Or look at the House of Blossoms brothel that moves from seemingly-abandoned ruins to decrepit palace hung with luxurious draperies and oh-so-pinchable valuables, to spyhole-riddled basement, where you can see and hear every last depravity of the ruling classes (and, bloody hell, this section really earns its mature rating) further down to an abandoned library and (behind a trick bookcase) an underground library comprised of giant multi-storey towers straight out of Harry Potter or the Name of the Rose that seems to be haunted by something not-quite-human... it's all quite, quite elegant and beautiful, in a built-to-be-played way.

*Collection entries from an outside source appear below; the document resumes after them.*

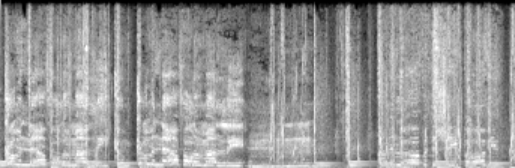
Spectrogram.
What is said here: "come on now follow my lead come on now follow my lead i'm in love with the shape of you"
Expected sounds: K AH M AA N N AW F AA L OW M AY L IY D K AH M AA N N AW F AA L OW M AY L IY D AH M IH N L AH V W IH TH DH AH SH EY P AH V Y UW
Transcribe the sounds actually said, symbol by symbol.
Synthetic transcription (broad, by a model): K AH M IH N N AW F AA L OW M AY L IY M K AH M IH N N AW F AA L OW M AY L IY AH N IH L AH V W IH DH AH SH EY P AH V Y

So the atmosphere is mostly right - but the reasons for Garrett to be stealthing his way around are everywhere. We don't want to spoil too much, but Garrett starts the game in a tutorial with his onetime protegé Erin. Erin is arrogant and careless of human life, but also inventive compared to Garrett, who is careful to keep as many people alive as possible. Erin's carelessness leads her to plummet through the glass ceiling of your target building - into the middle of a ritual the city's leader had been conducting to drag the city into the modern era. Cue huge magical explosion and whiteout.
A year later Garrett awakens, having been cared for by the beggars guild in something like a coma. In the meantime, the city has fallen victim to a strange sickness, the Gloom, where people get depressed to the point of death. So, whilst attempting to find out what happened to him and where Erin has gone, he starts to chase down a cure for the disease too...
"Although sound detection is still present, the guards are nowhere near as sensitive and acute as in the old games"
The original Thief is still just about playable, (visit GOG) if that's what you really want. However, this game does have the prospect of recreating that hard stealth, if you're happy to play with the settings and can ignore frustrating deaths from the multi-use of buttons and le parkour glitches.
What we have here is part tribute, part pastiche but most of all a modern do-everything action game, modelled around Thief. It shares much with Tomb Raider, from the range of systems and collectibles to the annoying wavy-armed animation style and squeezing area-transitions. It definitely has some of the charisma of Thief - enough that I know that I'll go back and complete it, like I did Tomb Raider - but it doesn't have much strangeness about it. All that said, it probably won't steal your heart, but it's a charming, fresh-faced rogue all the same.